------ STUDY MATERIAL

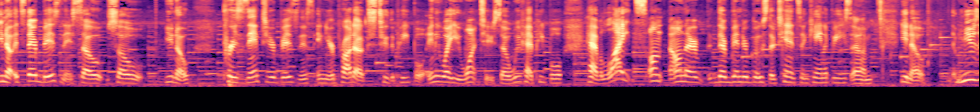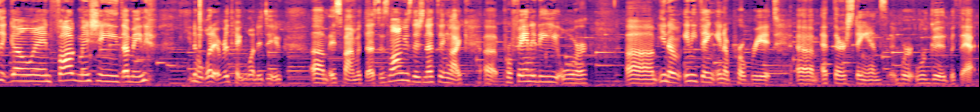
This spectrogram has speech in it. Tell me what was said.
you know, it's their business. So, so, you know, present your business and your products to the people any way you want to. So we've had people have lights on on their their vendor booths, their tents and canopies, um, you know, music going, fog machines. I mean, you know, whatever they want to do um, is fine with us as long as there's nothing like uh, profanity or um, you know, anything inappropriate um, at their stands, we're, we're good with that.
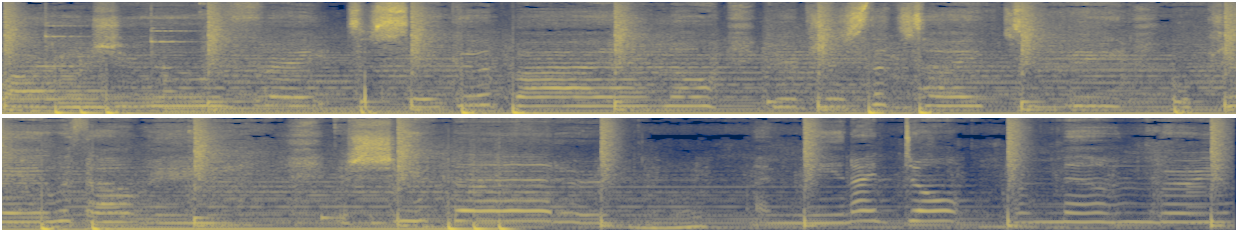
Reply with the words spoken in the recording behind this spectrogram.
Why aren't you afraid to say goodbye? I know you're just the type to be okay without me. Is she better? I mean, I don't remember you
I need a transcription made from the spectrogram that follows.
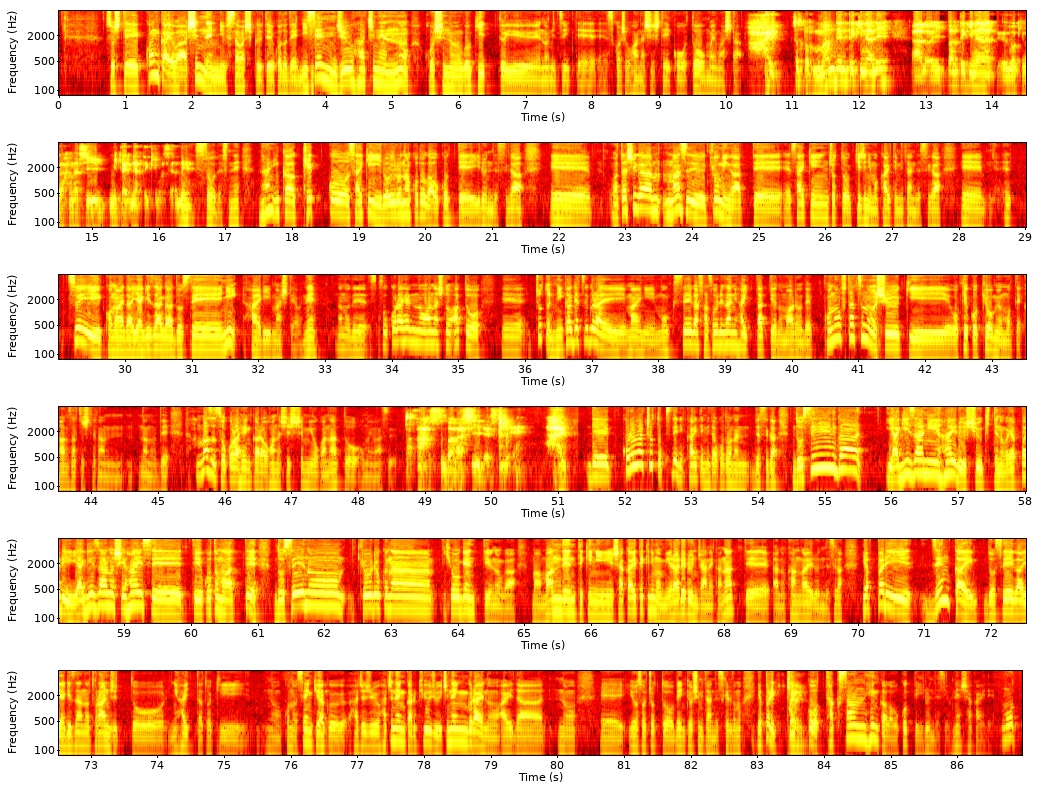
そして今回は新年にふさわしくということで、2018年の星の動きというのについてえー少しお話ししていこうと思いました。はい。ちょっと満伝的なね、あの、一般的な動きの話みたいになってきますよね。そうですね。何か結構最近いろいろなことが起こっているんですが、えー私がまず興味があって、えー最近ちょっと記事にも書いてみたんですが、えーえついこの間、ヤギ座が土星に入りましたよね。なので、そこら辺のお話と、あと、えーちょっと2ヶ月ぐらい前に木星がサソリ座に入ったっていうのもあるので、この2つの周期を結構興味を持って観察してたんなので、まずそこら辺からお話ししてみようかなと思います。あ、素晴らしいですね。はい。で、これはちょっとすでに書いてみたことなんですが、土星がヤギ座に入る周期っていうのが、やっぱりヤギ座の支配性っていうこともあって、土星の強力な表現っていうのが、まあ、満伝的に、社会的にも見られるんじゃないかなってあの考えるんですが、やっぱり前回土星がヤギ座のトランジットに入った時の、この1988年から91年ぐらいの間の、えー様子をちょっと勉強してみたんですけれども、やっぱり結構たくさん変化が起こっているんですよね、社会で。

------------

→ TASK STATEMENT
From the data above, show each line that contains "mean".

→ WRITTEN REPLY
you know, it's their business. So, so, you know, present your business and your products to the people any way you want to. So we've had people have lights on on their their vendor booths, their tents and canopies, um, you know, music going, fog machines. I mean, you know, whatever they want to do um, is fine with us as long as there's nothing like uh, profanity or um, you know, anything inappropriate um, at their stands, we're, we're good with that.
Why aren't you afraid to say goodbye? I know you're just the type to be okay without me. Is she better? I mean, I don't remember you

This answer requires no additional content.